If you own shares in CanWel Building Materials Group Ltd. (TSE:CWX) then it’s worth thinking about how it contributes to the volatility of your portfolio, overall. In finance, Beta is a measure of volatility. Modern finance theory considers volatility to be a measure of risk, and there are two main types of price volatility. The first category is company specific volatility. This can be dealt with by limiting your exposure to any particular stock. The second type is the broader market volatility, which you cannot diversify away, since it arises from macroeconomic factors which directly affects all the stocks on the market.
Some stocks mimic the volatility of the market quite closely, while others demonstrate muted, exagerrated or uncorrelated price movements. Beta is a widely used metric to measure a stock’s exposure to market risk (volatility). Before we go on, it’s worth noting that Warren Buffett pointed out in his 2014 letter to shareholders that ‘volatility is far from synonymous with risk.’ Having said that, beta can still be rather useful. The first thing to understand about beta is that the beta of the overall market is one. Any stock with a beta of greater than one is considered more volatile than the market, while those with a beta below one are either less volatile or poorly correlated with the market.
What we can learn from CWX’s beta value
Looking at the last five years, CanWel Building Materials Group has a beta of 1.13. The fact that this is well above 1 indicates that its share price movements have shown sensitivity to overall market volatility. If the past is any guide, we would expect that CanWel Building Materials Group shares will rise quicker than the markets in times of optimism, but fall faster in times of pessimism. Beta is worth considering, but it’s also important to consider whether CanWel Building Materials Group is growing earnings and revenue.

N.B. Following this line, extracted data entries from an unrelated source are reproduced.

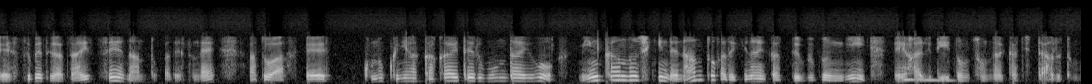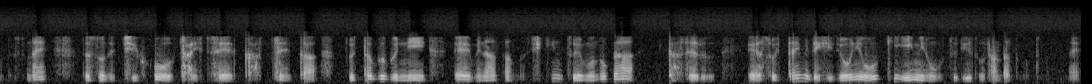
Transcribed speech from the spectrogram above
えー、全てが財政難とかですね。あとは、えーこの国が抱えている問題を民間の資金で何とかできないかという部分に、やはりリードの存在価値ってあると思うんですね。ですので、地方再生、活性化、そういった部分に、えー、皆さんの資金というものが活かせる、えー、そういった意味で非常に大きい意味を持つリードさんだと思ってますね。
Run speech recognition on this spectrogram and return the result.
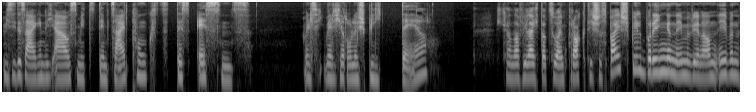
Wie sieht es eigentlich aus mit dem Zeitpunkt des Essens? Welche Rolle spielt der? Ich kann da vielleicht dazu ein praktisches Beispiel bringen. Nehmen wir an, eben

You can take a look for yourself, below.
Does CWX’s size influence the expected beta?
CanWel Building Materials Group is a rather small company. It has a market capitalisation of CA$366m, which means it is probably under the radar of most investors. It has a relatively high beta, suggesting it is fairly actively traded for a company of its size. Because it takes less capital to move the share price of a small company like this, when a stock this size is actively traded it is quite often more sensitive to market volatility than similar large companies.
What this means for you:
Beta only tells us that the CanWel Building Materials Group share price is sensitive to broader market movements. This could indicate that it is a high growth company, or is heavily influenced by sentiment because it is speculative. Alternatively, it could have operating leverage in its business model. Ultimately, beta is an interesting metric, but there’s plenty more to learn. This article aims to educate investors about beta values, but it’s well worth looking at important company-specific fundamentals such as CanWel Building Materials Group’s financial health and performance track record. I highly recommend you dive deeper by considering the following:
- Future Outlook: What are well-informed industry analysts predicting for CWX’s future growth? Take a look at our free research report of analyst consensus for CWX’s outlook.
- Past Track Record: Has CWX been consistently performing well irrespective of the ups and downs in the market? Go into more detail in the past performance analysis and take a look at the free visual representations of CWX’s historicals for more clarity.
- Other Interesting Stocks: It’s worth checking to see how CWX measures up against other companies on valuation. You could start with this free list of prospective options.
To help readers see past the short term volatility of the financial market, we aim to bring you a long-term focused research analysis purely driven by fundamental data. Note that our analysis does not factor in the latest price-sensitive company announcements.
The author is an independent contributor and at the time of publication had no position in the stocks mentioned. For errors that warrant correction please contact the editor at firstname.lastname@example.org.